My question about flight time etc was really to get another opinion on my own research in this area. From research, I have a good idea of the flight corridors used and the airspeed of the Stirling is quite well documented, so an approximate calculation, taking in account air speed, laden weight, height, etc put them over the target area by about 23.00. Even allowing for the low cloud over the area at the time (yes – I did check!) I was surprised to find them still over target at midnight. However, unforeseen events may have delayed them or pushed them off course. My interest in this area is to determine, in all probability, whether the aircraft was still stuffed to the gunwales with mines or whether it was on its way home when it came down. If it was the former then it is most likely it exploded either in the air, or on impact with the water. If it was the latter, then, on the balance of probability, it was most likely intact (almost) when it crashed. Just to be complete, I have also done some research into tidal flow in the western Baltic to see if it is possible to locate a likely crash site area, given the location of F/Sgt Monk’s body and the length of time it took for him to come ashore. This whole area of the Baltic is particularly busy now with shipping, dredging, and building work and there is always the possibility that some aircraft remains may yet be discovered. In light of this I have registered with the JCCC and CWGC as Basil’s next of kin, and so will be informed should anything be discovered in the future.

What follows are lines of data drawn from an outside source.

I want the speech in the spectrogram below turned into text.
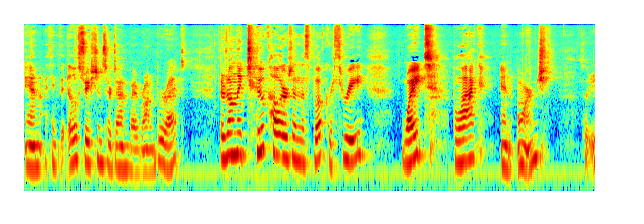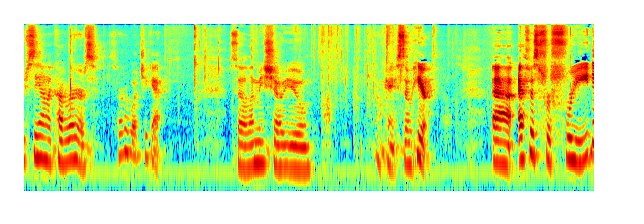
and I think the illustrations are done by Ron Barrett. There's only two colors in this book, or three, white, black, and orange. So what you see on the cover is sort of what you get. So let me show you. Okay, so here. Uh, F is for freed,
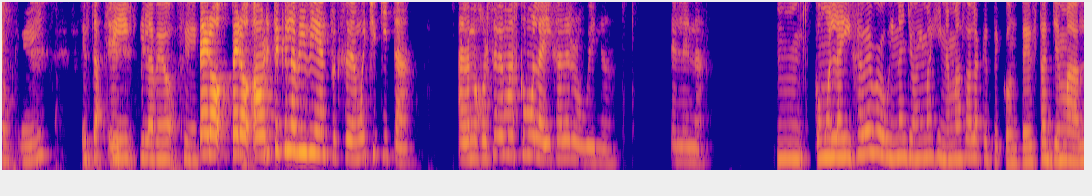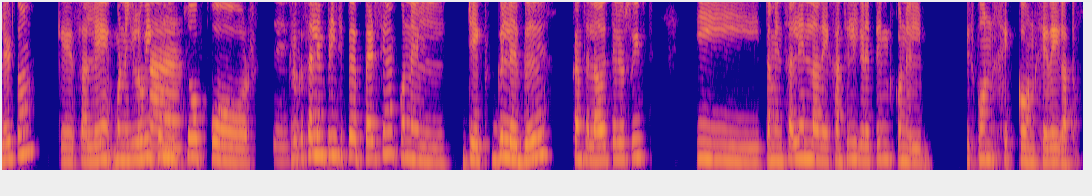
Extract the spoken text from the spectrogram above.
Ok. Está, sí, Es- sí la veo, sí. Pero, pero ahorita que la vi bien, porque se ve muy chiquita, a lo mejor se ve más como la hija de Rowena, Elena. Mm, como la hija de Rowena, yo me imaginé más a la que te contesta Gemma Alderton, que sale, bueno, yo lo ubico Ajá. mucho por, Sí. creo que sale en Príncipe de Persia con el Jake Gyllenhaal, cancelado de Taylor Swift, y también sale en la de Hansel y Gretel con el, es con G, con G de gato.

My father, and before him his parents, spent their whole lives trying to find out what happened to Basil. There is no doubt he was killed in action – although my grandmother refused to believe it until the day she died. The letter they received the day following the mission from S/Ldr J H Giles states that “Other crews who were operating in the same area have stated that they had not seen any incident which could be linked with their loss ……. and that there is every chance of them reaching safety.” Sadly this was not the case, but if there is any chance of finding the final resting place of these brave men I would like to know that I had done everything possible.


Re: Short Stirling BF346 lost 28/29 April 1943

Posted: Fri Aug 17, 2018 7:20 pm
by jamesinnewcastle
Hi Lyn

It sounds like you are doing a pretty competant job of research! Let us know how you get on.

My Granmother lost her oldest boy on his way back from his first mission in a Halifax - the only aircraft in the flight to be lost. She too pined to know where his body was - she said that she couldn't grieve properly. A poster on here also had a story of information arriving too late to let a mother know the truth of her sons death, sadly by just a few weeks.

I've sent you PM with some small information that might help.

Good Luck

Re: Short Stirling BF346 lost 28/29 April 1943

Posted: Sat Aug 18, 2018 10:28 pm
by Lyn
Hi James,

Thanks for the pm and your earlier suggestions. I will definitely follow up, particularly the ‘trail of breadcrumbs’. I’ll post again if I get any leads.

Many thanks